Required action –
Retype every record exactly. Skip the images.

Recorded data:

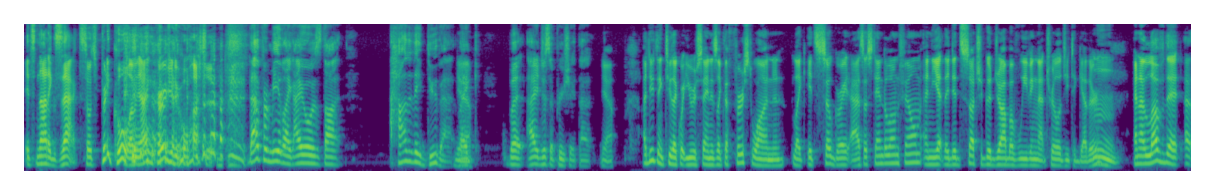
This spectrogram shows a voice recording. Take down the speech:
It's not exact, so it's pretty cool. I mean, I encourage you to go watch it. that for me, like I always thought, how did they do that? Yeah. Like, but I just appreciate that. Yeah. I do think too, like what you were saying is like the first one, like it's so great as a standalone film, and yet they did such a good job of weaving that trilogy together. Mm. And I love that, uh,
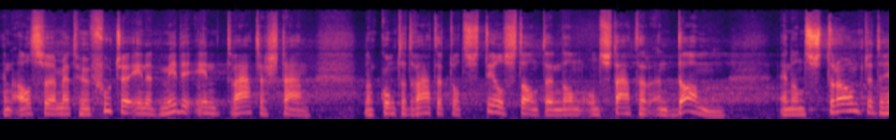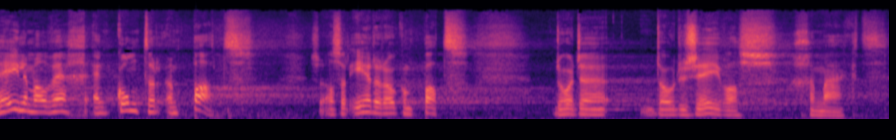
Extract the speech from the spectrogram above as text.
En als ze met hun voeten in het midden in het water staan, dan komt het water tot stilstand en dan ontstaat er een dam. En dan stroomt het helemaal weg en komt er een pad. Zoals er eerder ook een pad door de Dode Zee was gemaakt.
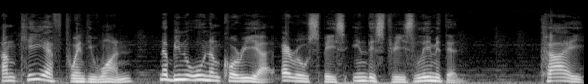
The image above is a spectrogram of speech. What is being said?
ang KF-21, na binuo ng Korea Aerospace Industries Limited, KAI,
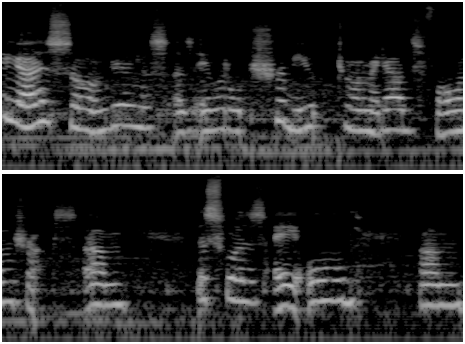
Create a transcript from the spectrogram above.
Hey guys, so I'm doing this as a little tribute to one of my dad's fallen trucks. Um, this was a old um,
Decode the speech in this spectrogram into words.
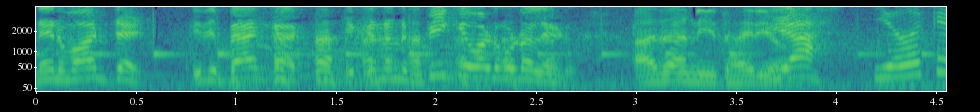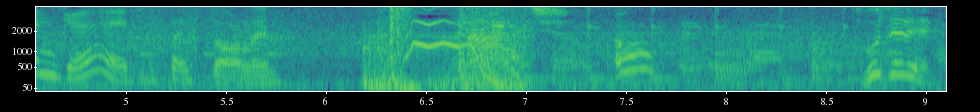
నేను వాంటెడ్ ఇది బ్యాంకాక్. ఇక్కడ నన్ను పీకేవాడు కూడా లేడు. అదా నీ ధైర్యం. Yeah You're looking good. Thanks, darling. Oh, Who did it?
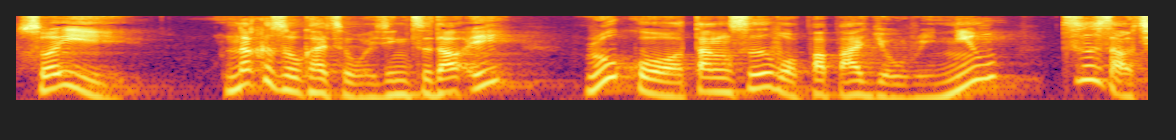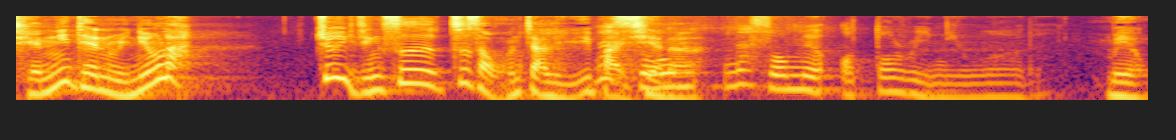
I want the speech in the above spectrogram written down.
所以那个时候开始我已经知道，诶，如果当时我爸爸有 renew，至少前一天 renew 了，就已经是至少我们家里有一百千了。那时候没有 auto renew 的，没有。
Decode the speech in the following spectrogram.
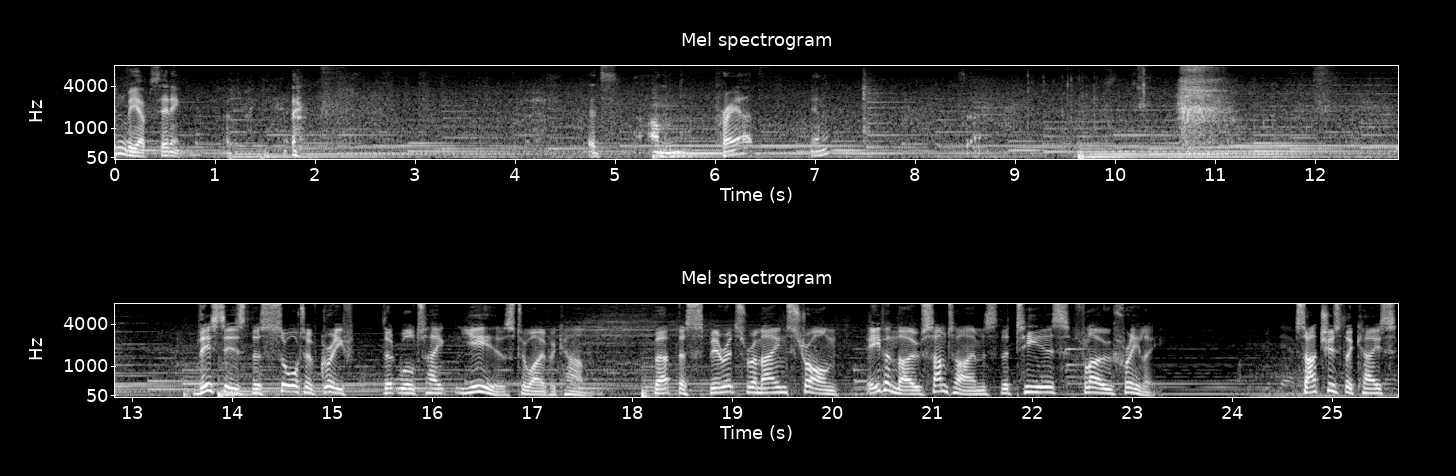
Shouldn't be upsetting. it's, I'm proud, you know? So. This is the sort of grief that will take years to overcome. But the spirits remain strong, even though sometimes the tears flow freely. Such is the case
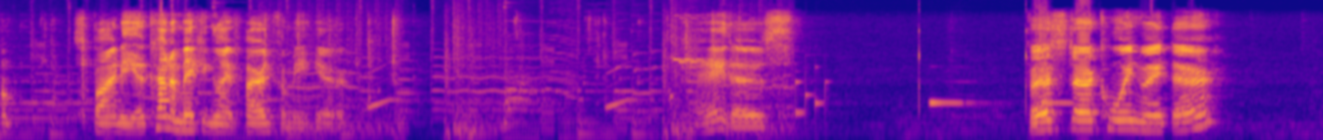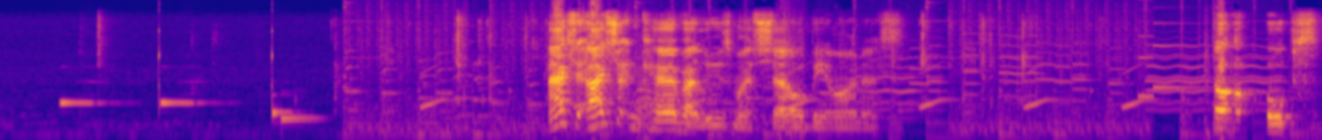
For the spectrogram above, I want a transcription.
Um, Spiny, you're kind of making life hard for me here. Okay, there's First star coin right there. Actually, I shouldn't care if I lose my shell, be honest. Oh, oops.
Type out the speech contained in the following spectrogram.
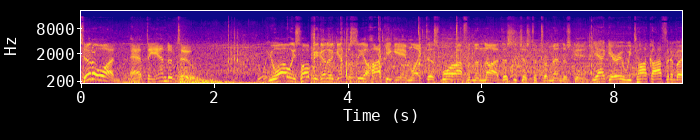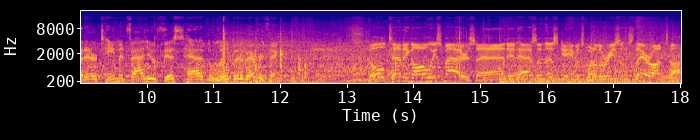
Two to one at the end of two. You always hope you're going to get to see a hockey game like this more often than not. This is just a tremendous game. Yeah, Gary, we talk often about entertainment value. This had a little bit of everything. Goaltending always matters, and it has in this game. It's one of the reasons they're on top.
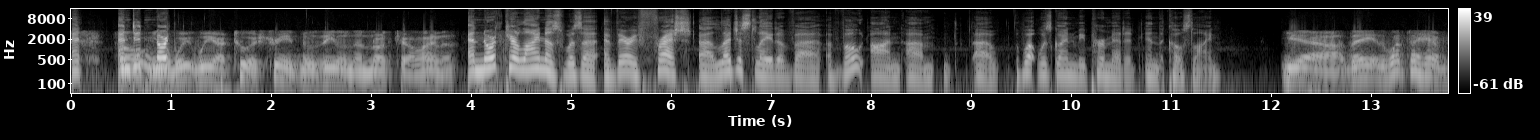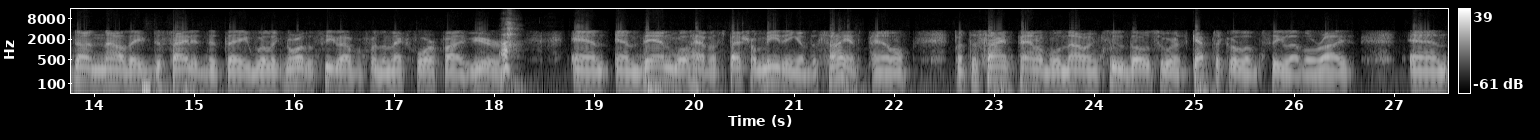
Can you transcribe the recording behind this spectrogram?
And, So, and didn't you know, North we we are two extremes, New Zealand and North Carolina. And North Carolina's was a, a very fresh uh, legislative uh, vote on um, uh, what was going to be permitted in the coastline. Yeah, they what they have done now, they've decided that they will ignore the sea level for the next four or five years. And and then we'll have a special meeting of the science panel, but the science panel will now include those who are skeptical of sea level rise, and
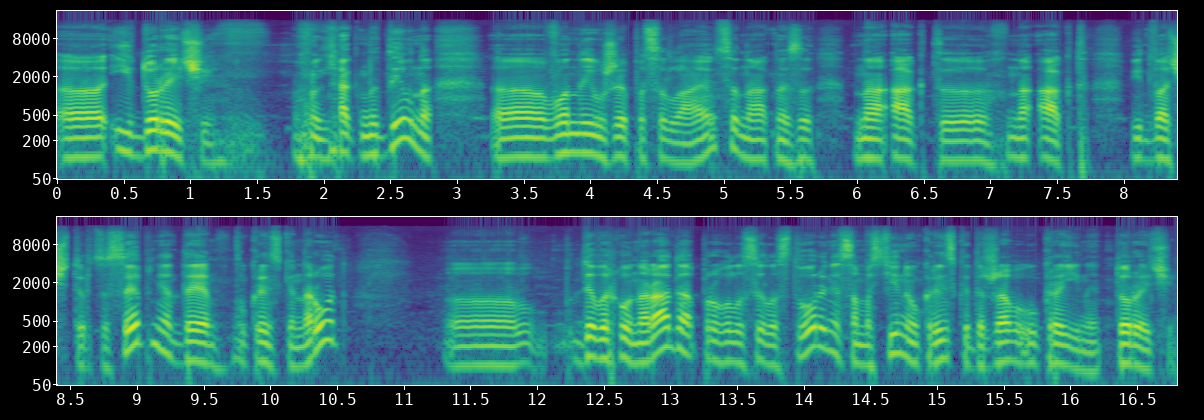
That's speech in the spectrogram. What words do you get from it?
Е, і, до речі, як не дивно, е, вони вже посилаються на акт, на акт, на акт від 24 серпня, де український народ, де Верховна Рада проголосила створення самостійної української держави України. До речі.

Answer –
This spectrogram shows a voice recording. Take down the speech:
It's not exact, so it's pretty cool. I mean, I encourage you to go watch it. that for me, like I always thought, how did they do that? Yeah. Like, but I just appreciate that. Yeah. I do think too, like what you were saying is like the first one, like it's so great as a standalone film, and yet they did such a good job of weaving that trilogy together. Mm. And I love that, uh,
Extract the speech from the spectrogram above as text.
En als ze met hun voeten in het midden in het water staan, dan komt het water tot stilstand en dan ontstaat er een dam. En dan stroomt het helemaal weg en komt er een pad. Zoals er eerder ook een pad door de Dode Zee was gemaakt.
The image above is a spectrogram of speech. What is being said?
ang KF-21, na binuo ng Korea Aerospace Industries Limited, KAI,
Create a transcript from the spectrogram above.
Hey guys, so I'm doing this as a little tribute to one of my dad's fallen trucks. Um, this was a old um,
Decode the speech in this spectrogram into words.
నేను వాంటెడ్ ఇది బ్యాంకాక్. ఇక్కడ నన్ను పీకేవాడు కూడా లేడు. అదా నీ ధైర్యం. Yeah You're looking good. Thanks, darling. Oh, Who did it?
I want the speech in the above spectrogram written down.
所以那个时候开始我已经知道，诶，如果当时我爸爸有 renew，至少前一天 renew 了，就已经是至少我们家里有一百千了。那时候没有 auto renew 的，没有。
Decode the speech in the following spectrogram.
Shouldn't be upsetting. it's, I'm proud, you know? So. This is the sort of grief that will take years to overcome. But the spirits remain strong, even though sometimes the tears flow freely. Such is the case
For the spectrogram above, I want a transcription.
Um, Spiny, you're kind of making life hard for me here. Okay, there's First star coin right there. Actually, I shouldn't care if I lose my shell, be honest. Oh, oops.
Type out the speech contained in the following spectrogram.
Two to one at the end of two. You always hope you're going to get to see a hockey game like this more often than not. This is just a tremendous game. Yeah, Gary, we talk often about entertainment value. This had a little bit of everything. Goaltending always matters, and it has in this game. It's one of the reasons they're on top.
Can you transcribe the recording behind this spectrogram?
And, So, and didn't you know, North we we are two extremes, New Zealand and North Carolina. And North Carolina's was a, a very fresh uh, legislative uh, vote on um, uh, what was going to be permitted in the coastline. Yeah, they what they have done now, they've decided that they will ignore the sea level for the next four or five years. And and then we'll have a special meeting of the science panel, but the science panel will now include those who are skeptical of sea level rise, and
That's speech in the spectrogram. What words do you get from it?
Е, і, до речі, як не дивно, е, вони вже посилаються на акт, на акт, на акт від 24 серпня, де український народ, де Верховна Рада проголосила створення самостійної української держави України. До речі.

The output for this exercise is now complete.